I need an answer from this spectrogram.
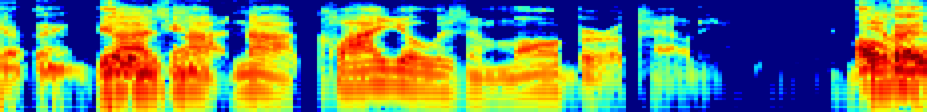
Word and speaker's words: Clio: Hey, Bap, it's pronounced Clio, not Cleo.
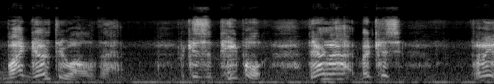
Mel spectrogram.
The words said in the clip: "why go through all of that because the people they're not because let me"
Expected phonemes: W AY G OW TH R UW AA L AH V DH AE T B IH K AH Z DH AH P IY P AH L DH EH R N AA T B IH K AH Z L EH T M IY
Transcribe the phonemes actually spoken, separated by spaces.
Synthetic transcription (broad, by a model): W AY G OW TH R UW AA L AH V DH AE T B IH K AH Z P IY P L DH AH R N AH T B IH K AH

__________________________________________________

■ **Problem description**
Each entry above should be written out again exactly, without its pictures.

■ **Output for this exercise**
I need an answer from this spectrogram.
Word and speaker's words: Clio: Hey, Bap, it's pronounced Clio, not Cleo.
Mel spectrogram.
The words said in the clip: "why go through all of that because the people they're not because let me"
Expected phonemes: W AY G OW TH R UW AA L AH V DH AE T B IH K AH Z DH AH P IY P AH L DH EH R N AA T B IH K AH Z L EH T M IY
Transcribe the phonemes actually spoken, separated by spaces.
Synthetic transcription (broad, by a model): W AY G OW TH R UW AA L AH V DH AE T B IH K AH Z P IY P L DH AH R N AH T B IH K AH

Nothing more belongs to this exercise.